On Oct. 10, approximately 400 prospective students and family members got an in-depth look at Dickinson that went far beyond the traditional campus tour. With its student- and faculty-led discussions, customized information sessions, wide array of tours and events and an interactive forum, the 2011 Discover Dickinson Fall Open House shed considerable light on both the academic and social aspects of campus life.
The 146 participating families delved into the academic arena by attending information sessions about the area of study that most interested them: humanities and the arts, the social sciences or the natural sciences. They also visited unique centers and learning spaces on campus, which include the state-of-the-art archaeology lab; the newly remodeled Center for Sustainability Education; The Trout Gallery, which now shows several works by Picasso; and the Milton B. Asbell Center for Jewish Life. [Story continues below.]

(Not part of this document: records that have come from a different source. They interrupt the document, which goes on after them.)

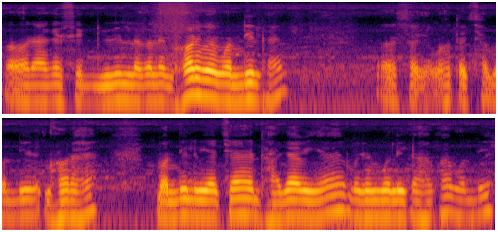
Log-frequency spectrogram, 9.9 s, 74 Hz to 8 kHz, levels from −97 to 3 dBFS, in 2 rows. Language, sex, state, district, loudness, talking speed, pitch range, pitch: Hindi, male, Bihar, Saran, -19 LUFS, 175 wpm, 125-140 Hz, 130 Hz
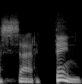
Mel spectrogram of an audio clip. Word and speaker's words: sartén: es una sartén la sartén tío y cuidado que lleva acento en la e la sartén hay que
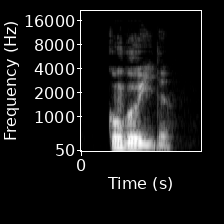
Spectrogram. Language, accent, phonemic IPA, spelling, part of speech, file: French, France, /kɔ̃.ɡɔ.id/, congoïde, noun, LL-Q150 (fra)-congoïde.wav
- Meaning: Congoid, negroid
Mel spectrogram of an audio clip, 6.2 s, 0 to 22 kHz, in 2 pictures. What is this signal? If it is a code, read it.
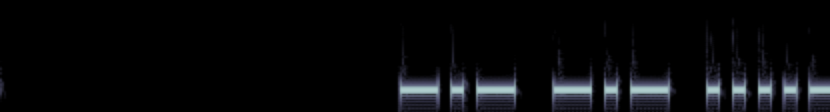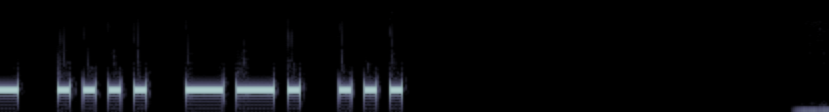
Morse code, heard as a keyed tone, about 27 wpm, 700 Hz. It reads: KK4HGS
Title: Speed Racing - USA 2x3 Call Signs 25wpm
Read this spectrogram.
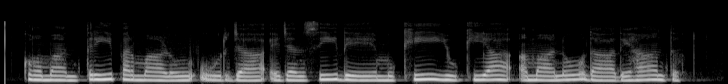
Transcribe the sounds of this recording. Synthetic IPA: koːmãːnt̪ɾiːpəɾmaːɽ̃ũːʔuːɾd͡ʒaːʔeːd͡ʒənsiːd̪eːmʊkʰiːjuːkɪjaːəmaːnõːd̪aːd̪ɪɦaːnt̪

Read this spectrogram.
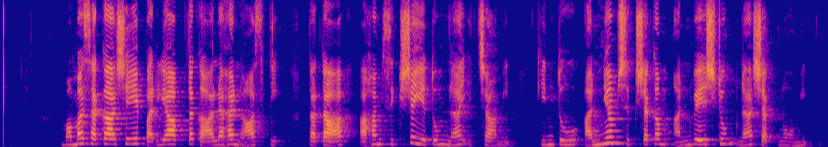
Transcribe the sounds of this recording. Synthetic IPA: mɐmɐsɐkaːʃeːpɐɾjaːp̚t̪ɐkaːlɐɦɐnaːst̪i | t̪ɐt̪aːɐɦɐmʃikʂɐjɐt̪umnɐḭtːʃaːmi | kint̪uɐnjɐmʃikʂɐkɐmɐnʋeːʂʈumnɐʃɐk̚noːmi

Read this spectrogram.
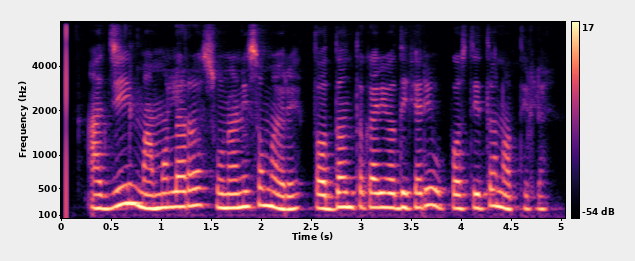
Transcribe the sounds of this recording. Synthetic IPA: ad͡ʒimamɔlaɾɔsuɽ̃aɽ̃isɔmɔjɔɾet̪ɔd̪ɔnt̪ɔkaɾiɔd̪ʱikaɾiupɔst̪ʰit̪ɔnɔt̪ʰile

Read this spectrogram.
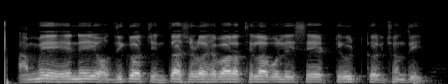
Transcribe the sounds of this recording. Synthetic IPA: ameːnejɔd̪ʱikɔt͡ʃint̪asiɭɔɦebaɾɔt̪ʰilaboliseʈuiʈkɔɾit͡ʃʰɔnt̪i

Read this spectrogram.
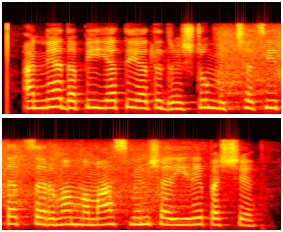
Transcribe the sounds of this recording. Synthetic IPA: ɐnjɐd̪ɐpijɐt̪jɐt̪d̪ɾɪʂʈumitːʃʰɐsʰiːt̪ɐt̪sɐɾmɐmːɐmaːsminʃɐɾiːɾeːpɐʃjɐ

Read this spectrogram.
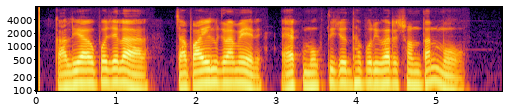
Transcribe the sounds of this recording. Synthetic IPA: kalijaupod͡ʑelaɾ | t͡ɕapajlɡɾameɾ | ɛkmukt̪id͡ʑod̪ʱːapoɾiβaɾeɾʃɔnt̪anmo

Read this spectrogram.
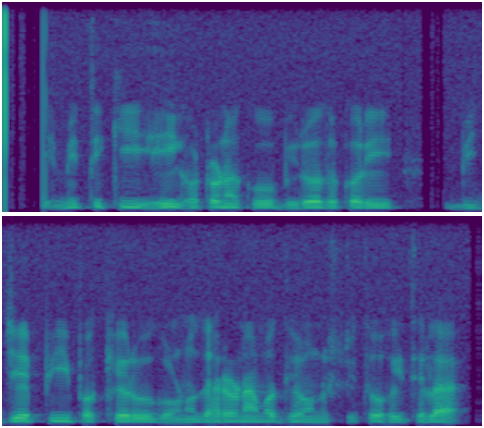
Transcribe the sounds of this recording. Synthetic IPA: emit̪ikieɦiɡʱɔʈɔɽ̃akubiɾod̪ʱɔkɔɾi | bid͡ʒepipɔkʰːjɔɾuɡɔɽ̃ɔd̪ʱaɾɔɽ̃amɔd̪ʱjɔːnusʈʰit̪ɔɦojt̪ʰila

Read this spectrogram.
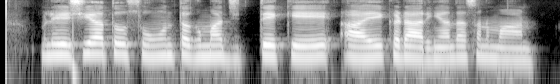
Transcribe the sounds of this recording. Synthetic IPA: məleːʃɪjaːt̪õːsoːnt̪əɡmãːd͡ʒɪt̪ːeːkeːaːeːkʰəɖaːɾɪjãːd̪aːsənmaːn

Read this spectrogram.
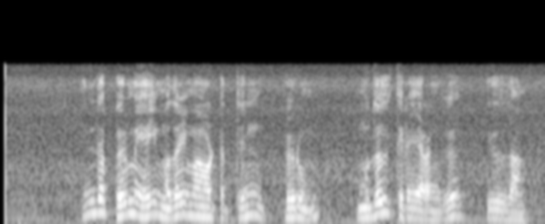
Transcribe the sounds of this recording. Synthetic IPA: ɪnd̪ɐpːɛɾɯmɐjɐɪmɐðɐɾɪmaːʋɐʈːɐt̪ːɪnpɛɾɯmː | ʊðɐlt̪ɪɾɐjɐɾɐŋɡɯ | ɪðɯðaːn

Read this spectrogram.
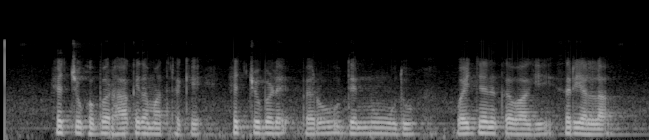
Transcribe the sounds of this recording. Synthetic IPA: het͡ʃːuɡɔbːɐɾɦaːkid̪ɐmaːt̪ɾɐkːe̞het͡ʃːubɛɭe̞beɾud̪enːuʋud̪uʋɐjɡɲanikɐʋaːɡisɐɾijɐlːɐ

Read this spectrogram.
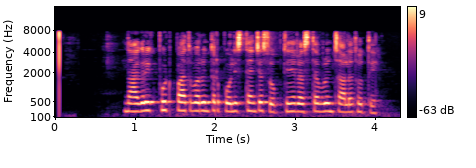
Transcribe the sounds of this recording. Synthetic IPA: naɡɾiːk̚fuːʈpat̪ʋəɾuːnt̪əɾpoliːst̪jaɲt͡ɕjasopt̪ineɾəst̪jaʋəɾuːnt͡salət̪ɦot̪e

The visitors also experienced daily life on campus when they ate lunch in the Dining Hall with students and attended a question-and-answer session with current students, who shared their real-life experiences at Dickinson. The families also stopped by the Goodyear studios or the Dickinson College Farm, swung by the Dickinson College Bookstore and got a snack or cup of joe at the Quarry. And while at the coffee shop, many met with President William G. Durden ’71, who visits The Quarry weekly so students can stop by and bend his ear.
But the most popular session was the interactive forum, a unique group interview that allowed 50 pre-registered prospective students to not only to get answers to their most pressing questions, but also to interact with fellow high-schoolers and members of the admissions staff.

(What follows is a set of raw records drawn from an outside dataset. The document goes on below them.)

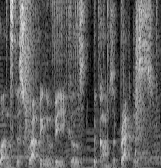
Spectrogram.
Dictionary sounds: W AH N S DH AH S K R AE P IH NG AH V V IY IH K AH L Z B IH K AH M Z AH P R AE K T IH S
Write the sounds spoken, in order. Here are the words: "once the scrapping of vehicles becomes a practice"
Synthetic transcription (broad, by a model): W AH N S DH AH S K R AE P IH NG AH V V IY IH K AH L Z B IH K AH M Z AH P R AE K T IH S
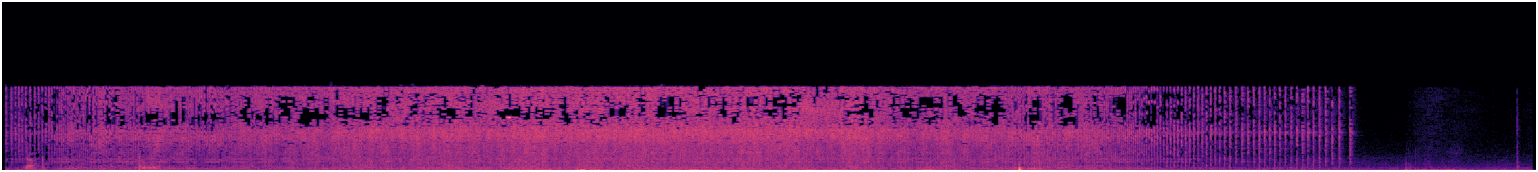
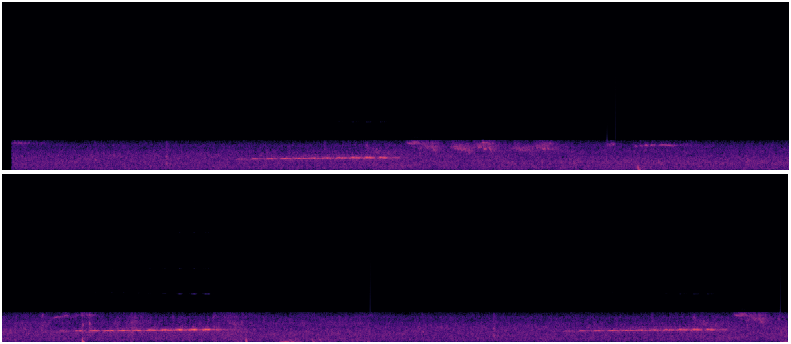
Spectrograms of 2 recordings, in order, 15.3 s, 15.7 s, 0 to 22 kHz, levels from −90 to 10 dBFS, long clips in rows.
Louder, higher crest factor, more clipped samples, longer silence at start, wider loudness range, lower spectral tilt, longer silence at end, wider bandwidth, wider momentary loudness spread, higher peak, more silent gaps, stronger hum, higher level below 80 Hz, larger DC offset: first, -24 LUFS vs -36 LUFS; about the same, 24 dB vs 24 dB; neither; about the same, 0.05 s vs 0.1 s; about the same, 12 LU vs 14 LU; second, -1 dB/octave vs -5.5 dB/octave; about the same, 0.05 s vs 0 s; first, 11.5 kHz vs 4.2 kHz; second, 13 LU vs 18 LU; first, -4 dBFS vs -16 dBFS; neither; neither; first, -40 dBFS vs -70 dBFS; neither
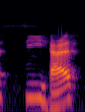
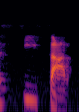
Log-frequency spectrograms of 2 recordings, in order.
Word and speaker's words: C#: इसको हम लोग सर लिखते हैं, ऐसे लिखते हैं सी हैश, इसको पढ़ते हैं शार्प, ठीक है। मेन कोई जो है सी हैश भी पढ़ता है बट एक्चुअल इसका जो प्रोनाउंस होता है सी शार्प, इसको जो है हम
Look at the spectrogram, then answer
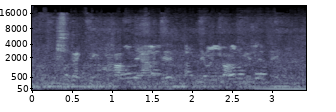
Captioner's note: radio chatter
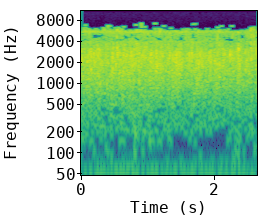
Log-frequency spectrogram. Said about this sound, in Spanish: En estos momentos se están aplaudiendo a Gillespie. Claro, yo pensé que aplaudía lo que decíamos.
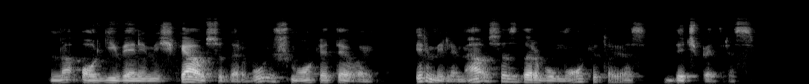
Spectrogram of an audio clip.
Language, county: Lithuanian, Klaipėda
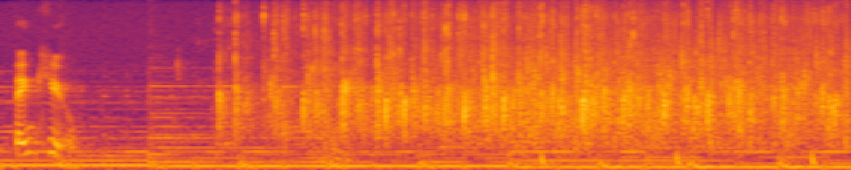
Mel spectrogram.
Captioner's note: applause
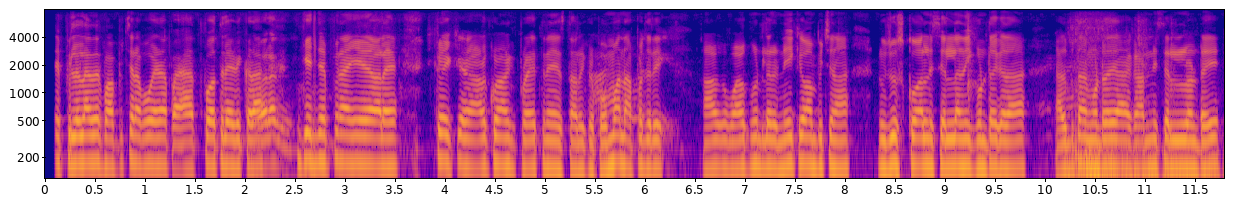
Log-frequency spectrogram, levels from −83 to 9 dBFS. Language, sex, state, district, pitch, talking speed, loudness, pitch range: Telugu, male, Telangana, Karimnagar, 160 Hz, 160 wpm, -15 LUFS, 150-165 Hz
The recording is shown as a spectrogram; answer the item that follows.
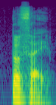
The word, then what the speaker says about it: buffet: 뷔페 영어식으로 하면은 Buffet. buffet. 네, 이렇게 발음을 합니다.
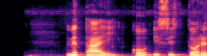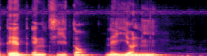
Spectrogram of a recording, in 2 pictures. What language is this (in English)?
Kalenjin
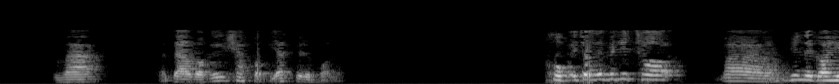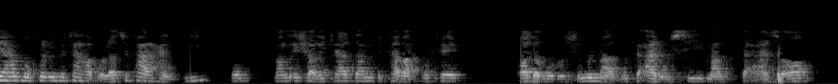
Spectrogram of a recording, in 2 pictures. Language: Persian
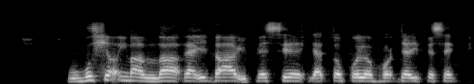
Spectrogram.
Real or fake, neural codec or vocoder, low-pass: fake; codec, 16 kHz, 1 kbps, FunCodec, trained on LibriTTS, 50 frames a second; 7.2 kHz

“It’s a dynamic experience and an opportunity for prospective students to make connections with one another and really push themselves out of the traditional interview box,” said Tara Vasold Fischer, on-campus programs coordinator, who earned a psychology degree at Dickinson in 2002. “In the midst of numerous traditional interviews, this is a refreshing change. No other college that we are aware of offers something like this.”
By MaryAlice Bitts Jackson
Photos by Carl Socolow ’71